In previous posts I have referred to the sociologist Norbert Elias who developed his own theory of social processes as ‘blind social forces’:
Again and again, therefore, people stand before the outcome of their own actions like the apprentice magician before the spirits he has conjured up and which, once at large, are no longer in his power. They look with astonishment at the convolutions and formations of the historical flow which they themselves constitute but do not control. (The Society of Individuals, 1991: 62)
I have been developing an argument that the social processes Elias is pointing to come close to what I would understand as emergence. We are part of social processes in which we participate, but over which we exercise only partial control. In pursuing this line of enquiry further I want to draw on an academic who comes at the question of the link between intention and outcome from a completely different perspective, but who seems to me to draw similar conclusions.

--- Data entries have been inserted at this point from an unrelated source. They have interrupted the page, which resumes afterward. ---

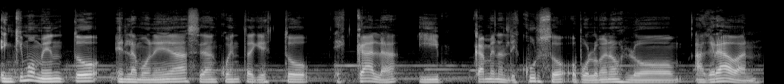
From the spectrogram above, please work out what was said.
¿En qué momento en la moneda se dan cuenta que esto escala y cambian el discurso o por lo menos lo agravan,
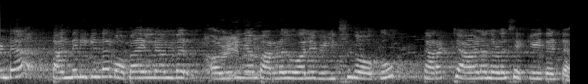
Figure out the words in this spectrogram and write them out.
ഉണ്ട്. തന്നിരിക്കുന്ന മൊബൈൽ നമ്പർ ഓൾറെഡി ഞാൻ പറഞ്ഞതുപോലെ വിളിച്ചു നോക്കൂ. കറക്റ്റ് ആണെന്നുള്ള ചെക്ക് ചെയ്തിട്ട്.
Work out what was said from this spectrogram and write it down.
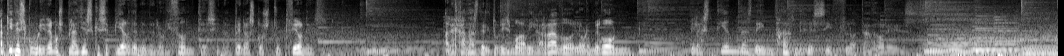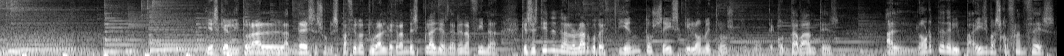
Aquí descubriremos playas que se pierden en el horizonte sin apenas construcciones, alejadas del turismo abigarrado, el hormigón y las tiendas de imanes y flotadores. Y es que el litoral landés es un espacio natural de grandes playas de arena fina que se extienden a lo largo de 106 kilómetros, como te contaba antes, al norte del país vasco francés.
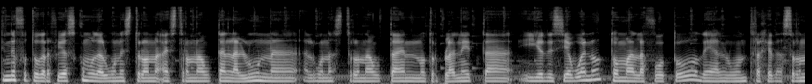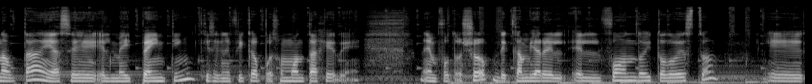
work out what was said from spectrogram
Tiene fotografías como de algún astronauta en la luna, algún astronauta en otro planeta. Y yo decía, bueno, toma la foto de algún traje de astronauta y hace el made painting, que significa pues un montaje de en Photoshop, de cambiar el, el fondo y todo esto. Eh,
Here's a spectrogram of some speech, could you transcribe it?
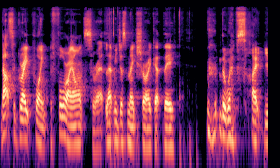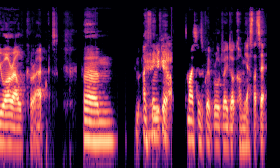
That's a great point. Before I answer it, let me just make sure I get the the website URL correct. Um, I There think it's mysonsaqueerbroadway.com. Yes, that's it.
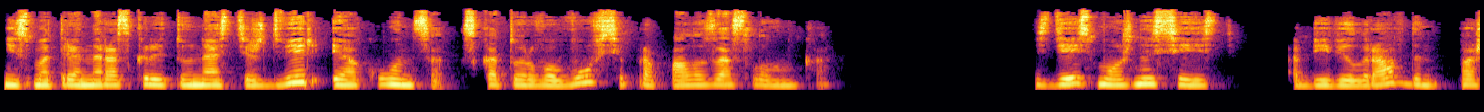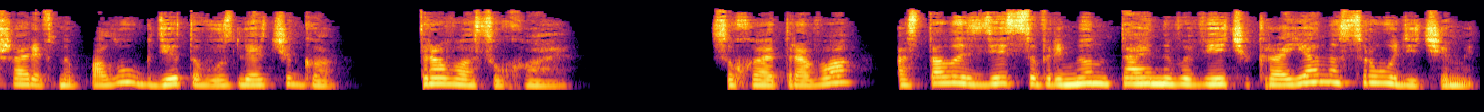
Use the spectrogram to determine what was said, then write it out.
несмотря на раскрытую настежь дверь и оконца, с которого вовсе пропала заслонка. «Здесь можно сесть», объявил Равден, пошарив на полу где-то возле очага. Трава сухая. Сухая трава осталась здесь со времен тайного веча Краяна с родичами,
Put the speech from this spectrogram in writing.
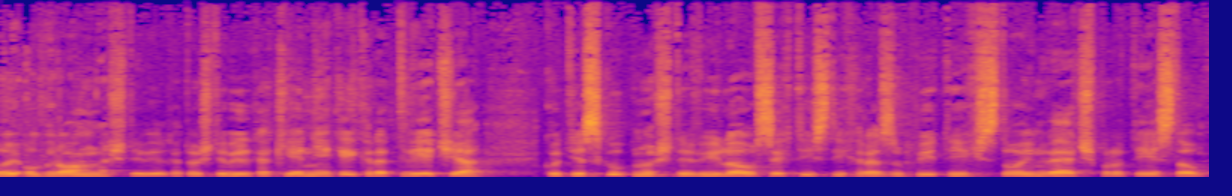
To je ogromna številka. To je številka, ki je nekajkrat večja, kot je skupno število vseh tistih razupitih sto in več protestov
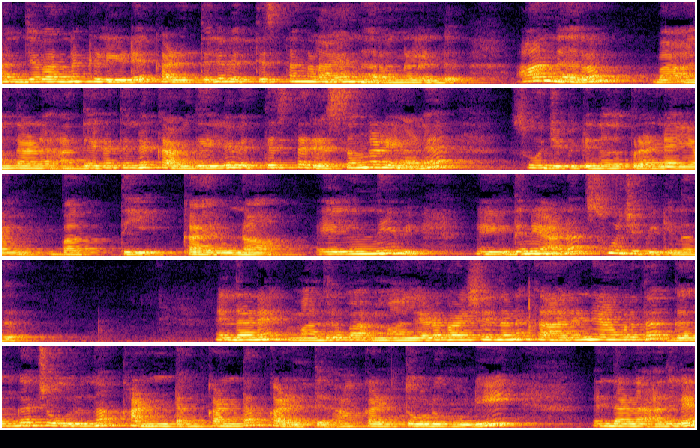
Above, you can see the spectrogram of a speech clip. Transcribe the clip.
പഞ്ചവർണ കിളിയുടെ കഴുത്തിൽ വ്യത്യസ്തങ്ങളായ നിറങ്ങളുണ്ട്. ആ നിറം എന്താണ്? അദ്ദേഹത്തിന്റെ കവിതയിലെ വ്യത്യസ്ത രസങ്ങളെയാണ് സൂചിപ്പിക്കുന്നത് പ്രണയം ഭക്തി കരുണ എന്നീ ഇതിനെയാണ് സൂചിപ്പിക്കുന്നത്. എന്താണ്? മാതൃഭാ മലയാള ഭാഷ എന്താണ്? കാരണ്യാമൃത ഗംഗ ചോരുന്ന കണ്ടം കണ്ടം കഴുത്ത്. ആ കഴുത്തോടുകൂടി എന്താണ്? അതിലെ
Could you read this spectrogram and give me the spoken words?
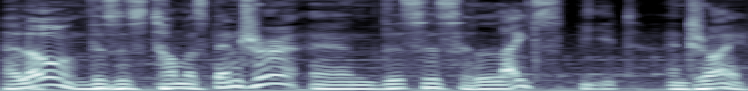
Hello, this is Thomas Bencher, and this is Lightspeed. Enjoy.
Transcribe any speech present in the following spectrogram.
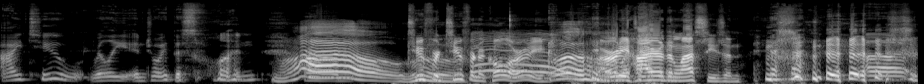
I too really enjoyed this one. Whoa! two for two for Nicole already. Whoa. Already What's higher happening? than last season. uh,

Peter Hedström describes himself as an analytical sociologist. That is, he has by his own definition very little patience with theoretical sociology, because it seems to him too ‘imprecise’. He metes out particular criticism for one of my own favourites Pierre Bourdieu for offering explanations of social phenomena that mystify as much as they explain (Dissecting the Social, 2005: 4). Instead he has tried to explain social phenomena by simulating them mathematically using computer generated models. In so doing he is careful to outline the limitations of the particular approach he is taking. Although he feels that his approach offers helpful explanations of how social phenomena arise, he counsels against using them as empirical predictions, or as literal statements about empirical reality. However, in developing computer models to help explain patterns of unemployment among young people in different districts of metropolitan Stockholm, which involves making explicit quite precise assumptions about how people behave and running the simulation thousands of times to observe what happens, Hedström draws some interesting conclusions:
1 There is no necessary proportionality between the size of a cause and the size of its effect.
2 The structure of the social interaction is of considerable importance in its own right for the social outcomes that emerge.
3 The effect a given action has on the social can be highly contingent upon the structural configuration in which the actor is embedded.
4 Aggregate patterns say very little about the micro-level processes that brought them about. (2005: 99)
It is difficult to disaggregate these observations since Hedström intends them to be taken together, but in analysing the interaction of agents within a network he concludes that small variables can make a big difference to outcomes. While in one situation the actions of X might lead to Y, in another context where the power relationship between X and the network of agents they are related to are slightly different, an entirely different outcome is possible even if the same actions are pursued. Moreover, Hedström also admits that other factors, outside the field of scrutiny, can also have a big impact on outcomes between interactions. Social patterning arises in unpredictable ways even if we can identify many of the important factors, and in addition to this there are other factors that we cannot identify which may also influence the outcome. So rather than being linear and predictable, he concludes that the relationship between the individual and the social, the individual agent and multiple agents, is ‘complex and precarious’ where ‘large scale social phenomena that are observed may simply be due to an uncommon combination of common events and circumstances (Ibid.: 100).
The implications for staff in organisations developing a ‘global’ strategy that is to be taken up in lots of different contexts is that they can expect it to have very different effects in each of the contexts where staff are working. What actually happens as a result of their actions will be entirely dependent on their relationship with other actors in their context, how what they are trying to do is perceived by others, their relative power in relation to others, and their understanding of the strategy they are trying to pursue. There are also factors that Donald Rumsfeld once referred to as unknown unknowns, factors which, no matter how careful our analysis and planning we cannot know, and which may have profound consequences for what it is we are trying to achieve.